> EXERCISE BRIEF: Check every line of the data below for the word "about". Copy the ones that have it.

> DATA UNDER STUDY:
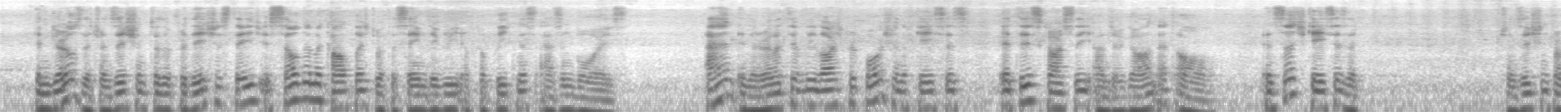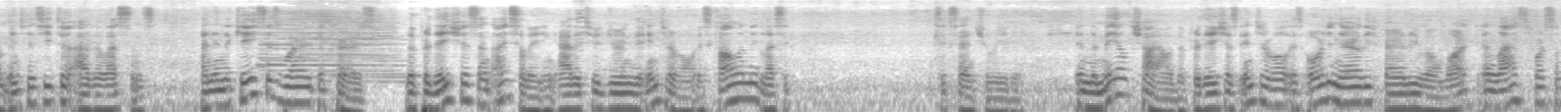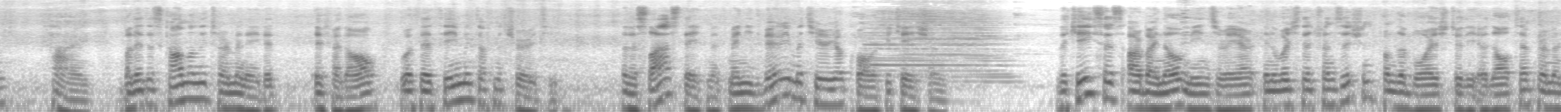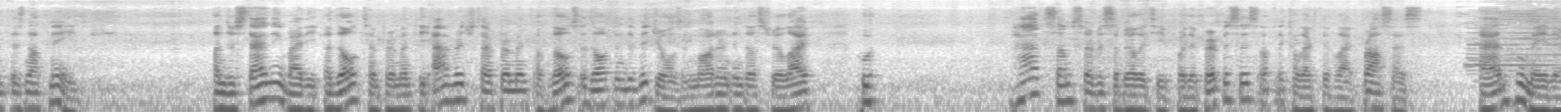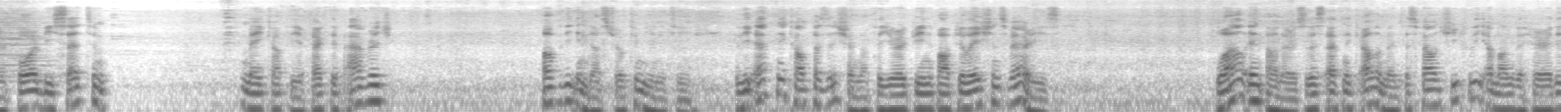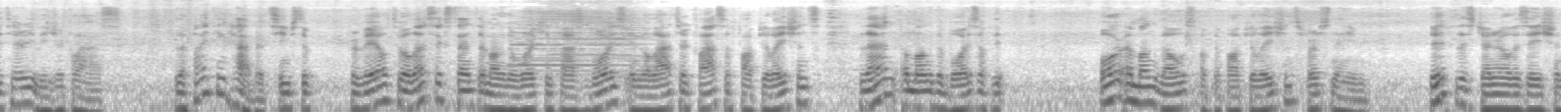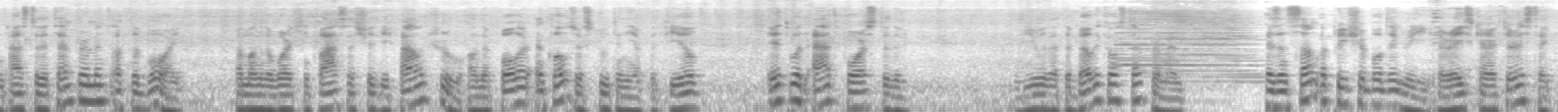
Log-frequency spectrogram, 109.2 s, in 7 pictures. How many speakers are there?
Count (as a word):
one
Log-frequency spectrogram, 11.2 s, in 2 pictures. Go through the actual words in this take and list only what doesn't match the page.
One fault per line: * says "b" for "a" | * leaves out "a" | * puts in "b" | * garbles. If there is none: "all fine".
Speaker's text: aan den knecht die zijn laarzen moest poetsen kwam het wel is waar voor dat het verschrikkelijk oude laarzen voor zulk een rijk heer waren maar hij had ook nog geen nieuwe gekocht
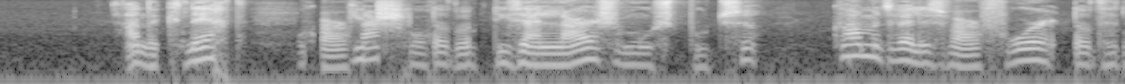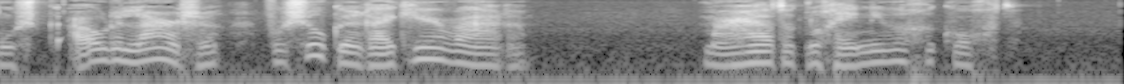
* garbles
* says "moest" for "verschrikkelijk"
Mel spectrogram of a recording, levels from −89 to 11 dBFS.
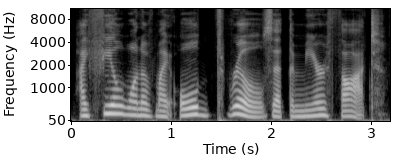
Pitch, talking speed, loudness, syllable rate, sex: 185 Hz, 205 wpm, -17 LUFS, 4.4 syllables/s, female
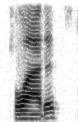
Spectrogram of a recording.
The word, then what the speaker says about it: Gladys: Gladys, G-L-A-D-Y-S. Thomas, T-H-O-M-A-S.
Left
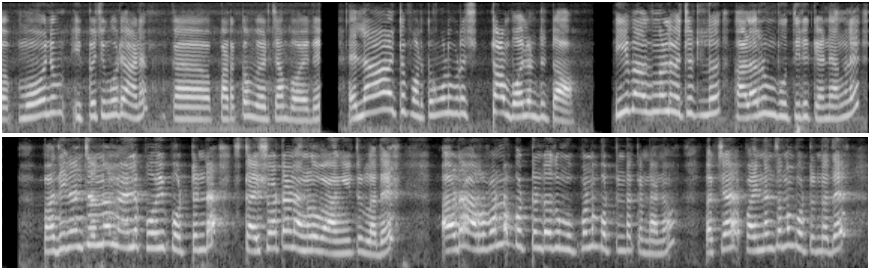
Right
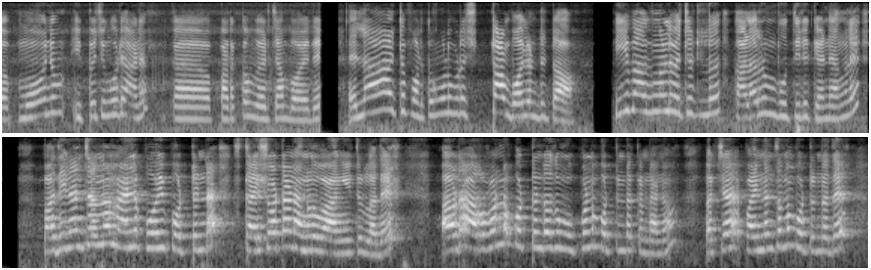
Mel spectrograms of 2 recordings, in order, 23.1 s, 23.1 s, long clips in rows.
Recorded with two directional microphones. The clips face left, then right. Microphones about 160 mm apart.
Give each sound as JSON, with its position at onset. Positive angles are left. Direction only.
{"t": 0.0, "sound": "speech", "side_deg": 55}
{"t": 8.1, "sound": "speech", "side_deg": 55}
{"t": 10.2, "sound": "a woman's voice", "side_deg": 35}
{"t": 10.4, "sound": "a woman's voice", "side_deg": 50}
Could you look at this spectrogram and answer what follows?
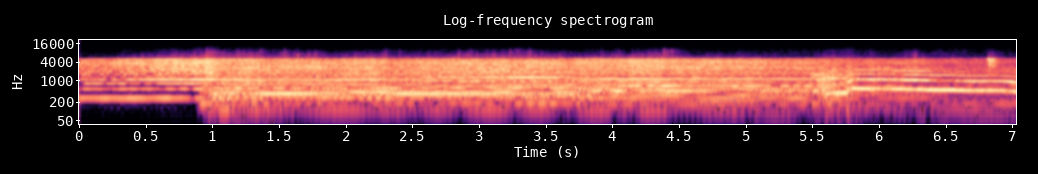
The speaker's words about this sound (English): What the devil is the matter with that dog, Chadsworth? Mr. Bishop, he misses his master. Being shut away from him, he dotes on the master, does old Whiskey. Only wish he'd be a little less vocal about it.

> TASK RESULT:
The word, then what the speaker says about it: Gladys: Gladys, G-L-A-D-Y-S. Thomas, T-H-O-M-A-S.
Recorded with two directional microphones. The clips face left, then right. Microphones about 160 mm apart.
The speaker's words about this sound (English): What the devil is the matter with that dog, Chadsworth? Mr. Bishop, he misses his master. Being shut away from him, he dotes on the master, does old Whiskey. Only wish he'd be a little less vocal about it.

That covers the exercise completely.